On a show that aired Monday, Beck said what he had heard from the accusers was “just really bad stuff. Really, really bad things.”

After having read Blaze’s unpublished story and hearing the interviews, Beck said, “I will tell you, I believe one side.”

“I will tell you that it is disturbing and I would urge the women who are involved to call their attorney and give permission,” he said during his program. “I know you’re afraid, but the truth sets you free. Let the chips fall where they may.”

Last week, Suzette Rasmussen, the attorney representing at least five women who say they were victims of Ballard, held a news conference on the steps of the Utah Capitol, where she read a statement from the women who said that they had been “subjected to sexual harassment, spiritual manipulation, grooming and sexual misconduct” by the former head of OUR but offered no other details.

(Bethany Baker | The Salt Lake Tribune) Attorney Suzette Rasmussen, representing former employees and contractors of Operation Underground Railroad, makes a statement affirming the claims by her clients of alleged sexual misconduct by Tim Ballard, the anti-human trafficking activist who is considering a run for the U.S. Senate, at the Utah State Capitol in Salt Lake City on Thursday, Sept. 28, 2023.

Ballard has consistently denied any sexual misconduct. He posted a video explaining that in some operations, women would pose as his wife as part of a “couples ruse” designed to give him an excuse to not engage physically with the children they were supposed to be rescuing.

But OUR said that when complaints were made about Ballard’s behavior, the organization put Ballard on administrative leave and launched an internal investigation.
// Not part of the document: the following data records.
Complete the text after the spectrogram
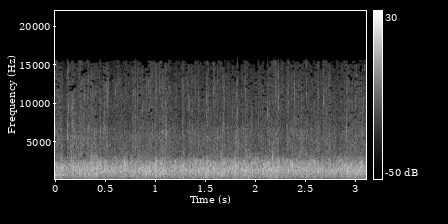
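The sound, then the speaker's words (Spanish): Concert audience applauding the Camerata de Coahuila, a steady, dense and fairly loud wash of clapping that continues evenly throughout without voices standing out. “quien recibe el aplauso del público, al igual que todos los miembros de Camerata en este excelso concierto.”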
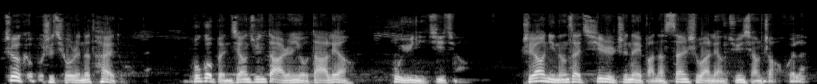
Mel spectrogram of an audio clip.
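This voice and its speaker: Male actor doing a roguish young general, cocky, mocking, animated drama delivery, swings all over. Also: fairly low pitch, fast, lightly acted. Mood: cocky teasing. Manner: mocking, theatrical. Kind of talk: Chinese animated web drama voice acting.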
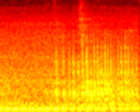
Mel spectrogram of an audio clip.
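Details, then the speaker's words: Front differential turned by hand in two-wheel drive: short bursts of clicking and creaking over a low hum as the yoke and shaft hop around; something suspected loose or wedged inside, unconfirmed. "stills making a noise you can also still see that this little shaft here you can kind of see it right in get the finger in there right in here kind of watch it to bounce it around"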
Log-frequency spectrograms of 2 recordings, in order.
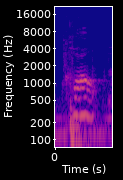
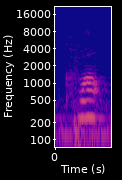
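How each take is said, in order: Both takes have the same delivery.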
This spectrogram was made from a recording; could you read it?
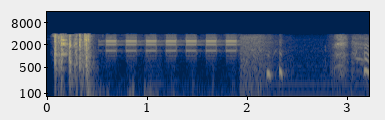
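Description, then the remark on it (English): A brief clattering burst, then a phone hang-up tone after a call ends, beeping eight times in an even, steady rhythm, followed by faint muffled sounds and a short scrape at the end. “The hanging up is, like, perfect.”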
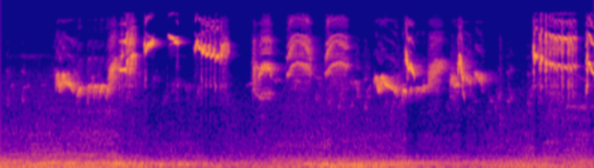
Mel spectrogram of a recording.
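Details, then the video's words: Orange-headed thrush kept in a cage at home in North Bali, Indonesia: loud slurred whistles and buzzy, scratchy bursts alternating in a lively, varied song over faint background hum. "Receh & Jos Suara ANIS MERAH Berkicau || Pancingan & Masteran Burung di Rumah Padi maupun Sore Hari"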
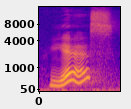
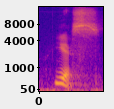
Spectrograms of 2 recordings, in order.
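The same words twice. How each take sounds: First: It sounds like sudden understanding. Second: It sounds like a definite answer. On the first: The point is now understood. "to indicate something being I see the point" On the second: This is a direct answer. "indicating an answer"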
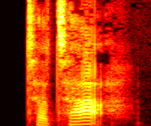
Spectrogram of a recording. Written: tatar

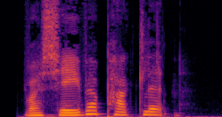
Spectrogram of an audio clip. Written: warszawapagtland

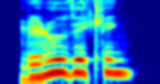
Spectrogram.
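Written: lønudvikling

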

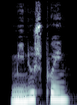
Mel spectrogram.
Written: minuspoint

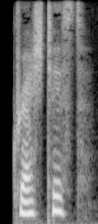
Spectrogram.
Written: crashtest

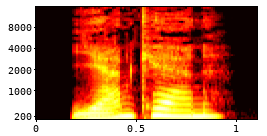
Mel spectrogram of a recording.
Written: jernkerne

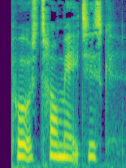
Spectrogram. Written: posttraumatisk

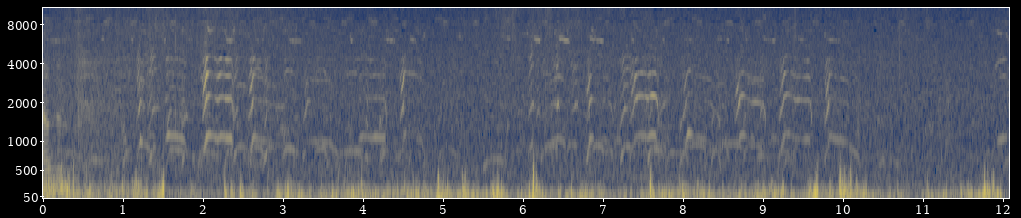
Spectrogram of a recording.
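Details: German Shepherd mother playing with her puppies: a run of short, high, squeaky yips and whining squeals, repeated in quick bursts over low thumps and scuffling, with a person talking throughout.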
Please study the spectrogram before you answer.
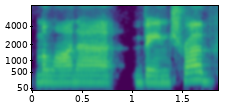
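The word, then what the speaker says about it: Milana Vayntrub: There are a bunch of people, I might be mispronouncing their names, so I'm so sorry, but Milana Vane-Trubb, who played Squirrel Girl.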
Ballard ultimately resigned.

“Mr. Ballard’s alleged misconduct,” the nonprofit stated, “does not represent OUR’s values or others within the organization.”

The Church of Jesus Christ of Latter-day Saints also issued a statement rebuking Ballard several weeks ago, stating that he had engaged in behavior that was “morally unacceptable.”

At the time, Beck — who, like Ballard, is a Latter-day Saint — criticized the church, posting on X, formerly Twitter, that the faith had “effectively excommunicated” Ballard through public statements without giving Ballard a fair process.

Beck later deleted the posts.

On Wednesday, Beck said he had considered ending his Monday program early “because I don’t know what’s true anymore, because I had been friends with Tim Ballard for so long, and I had felt completely duped, and I thought if I don’t know that about somebody I’m close to, how can I possibly come on the air and tell people what is true?”

Beck is the latest Ballard supporter to seek distance from the former nonprofit CEO. Utah Attorney General Sean Reyes issued a statement last week that he was “shocked and deeply saddened” by the allegations against Ballard and that he would no longer be supporting Ballard if he ran for U.S. Senate.

Jimmy Rex, a real estate entrepreneur and podcaster, and Eric Moutsos, a prominent Utah libertarian, both said they have spoken to accusers and also believe their stories.